Lesser Shortwing

It was actually by accident rather then by planning that produced the great find of a pair of Lesser Shortwings. It was a bonus of sorts as we were about to leave the area but one of the group suggested a final round to check out if the Male Large Niltava had returned to the earlier perched it was found. And wahla! he found two little fellas jumping, skipping and frolicking in the dark moist highlands bush and concrete drain! A very satisfactory and unexpected Lifer for me and the gang!


Pitcher Plants & flowers in the highlands

We were negotiated a steep cliff and upon looking up we found the hill to be filled with pitcher plants of varying sizes. Here are some of them.

                      A mini Pitcher Plant - just about 2 ins long

                  A larger Pitcher Plant found in a different location

                              Flowers from a tree

                                      Found by the side of a mountain trail

Common Buzzard

This migratory raptor appeared from the mountain and showed itself just long enough for us to take a couple of shots. This is a rare find.

Jan 8, 2012

Banded Langur

Shot this pair of mother and child in Frasers Hill recently. The mother was feeding on a bunch of  berries.

Grey-chinned Minivet (pericrocotus solaris) 17 - 19 cm

The unique feature of this specie is the very obvious color difference in the plumage of the male and female. The male spots a fiery almost flourescent red plumage whilst the female's plumage is bright yellow. Both share some black plumage in-between. 

Blue-winged Minla ( minla cyanouroptera ) 14 - 15.5 cm

Another very hyperactive specie which constantly move from branch to branch in-between feeding. It's always a challenge to keep track of these little fellas which move around in flocks of between 5-6 birds.

Black-throated Sunbird ( aethopyga siparaga ) 11 - 13.5 cm

A bird which wouldn't stay still for even a little while. That's the characteristic of this tiny little one whose favorite food is the nectar of flowers. This specie is found at sub to montane broadleaved evergreen  regions of up to 1700 meters.

Jan 3, 2012

Yellow-browed Warbler ( phylloscopus inornatus ) 11 - 11.5 cm

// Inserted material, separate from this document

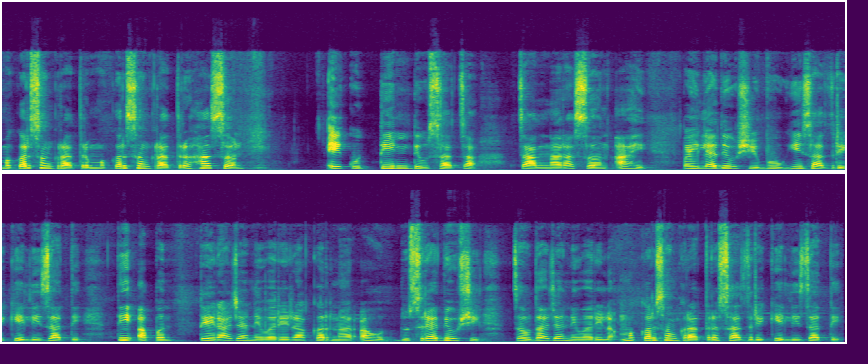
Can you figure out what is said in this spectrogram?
मकर संक्रांत मकर संक्रांत हा सण एकूण तीन दिवसाचा चालणारा सण आहे. पहिल्या दिवशी भोगी साजरी केली जाते. ती आपण तेरा जानेवारीला करणार आहोत. दुसऱ्या दिवशी चौदा जानेवारीला मकर संक्रांत साजरी केली जाते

This and other Warblers with similar color plumage have given birders quite a big headache telling them apart. Sometimes the difference is so minute that it takes a very sharp eye to differentiate them. 

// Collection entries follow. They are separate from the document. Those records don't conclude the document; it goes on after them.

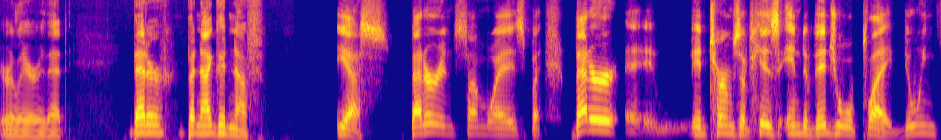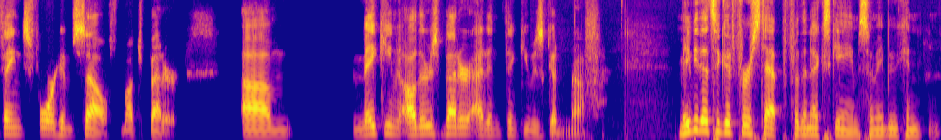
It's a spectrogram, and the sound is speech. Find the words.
earlier that better, but not good enough. Yes, better in some ways, but better uh, in terms of his individual play, doing things for himself, much better. Um, making others better, I didn't think he was good enough. Maybe that's a good first step for the next game. So maybe we can build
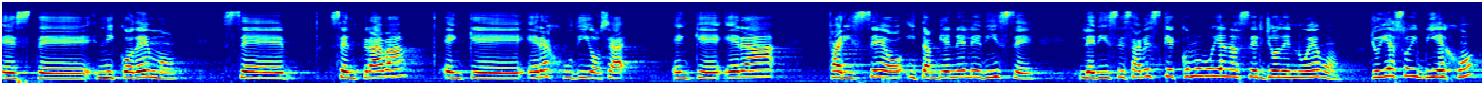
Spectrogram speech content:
este, Nicodemo se centraba en que era judío, o sea, en que era fariseo y también él le dice, le dice, ¿sabes qué? ¿Cómo voy a nacer yo de nuevo? Yo ya soy viejo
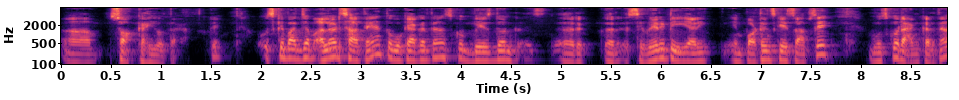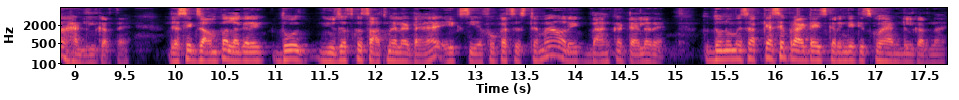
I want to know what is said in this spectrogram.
सॉक का ही होता है ओके उसके बाद जब अलर्ट्स आते हैं तो वो क्या करते हैं, उसको बेस्ड ऑन सिवेरिटी यानी इंपॉर्टेंस के हिसाब से वो उसको रैंक करते हैं और हैंडल करते हैं। जैसे एग्जांपल अगर एक, दो यूज़र्स का साथ में अलर्ट आया है, एक सीएफओ का सिस्टम है और एक बैंक का टेलर है तो दोनों में से आप कैसे प्रायोरिटाइज करेंगे किसको हैंडल करना है?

On this occasion the ID was made easier. It was spotted in various locations and there were no similar looking cousins around to confuse matters. :-) 

Rufous-bellied Eagle ( hieraaetus kienerii ) 53 - 61 cm

Riz, Andy and I were chatting blissfully as we cruised along an almost empty road leading to our intended destination - Frasers Hill. All of a sudden from high up in the sky Riz called out from the back seat (well almost shorted actually) that there are raptors in the sky at left. The time was only 9 am! That's an unusually early time for raptors to be flying. Andy had to drive a little further in search of a suitable spot to stop the car. We immediately alighted binoculars in readiness to spot and ID the birds. After a short discussion and cross referencing Craig Robson's field guide the ID was unanimously confirmed! It's the scarce Rufous-bellied Eagle!!! It was a most wonderful Lifer or all three of us!!! A fantastic way to usher in the new year! Guys, give yourselves a big pat on your backs! :-)

Bar-winged Flycatcher Shrike ( hemipus picatus ) 13 cm

This uncommon Flycatcher flew in together with a flock of other birds during a bird wave. I did not take too much notice of it until I reviewed the photos after the bird wave was over. I was delighted when the ID was known. Unfortunately the female was not one of the 'captures'. :-)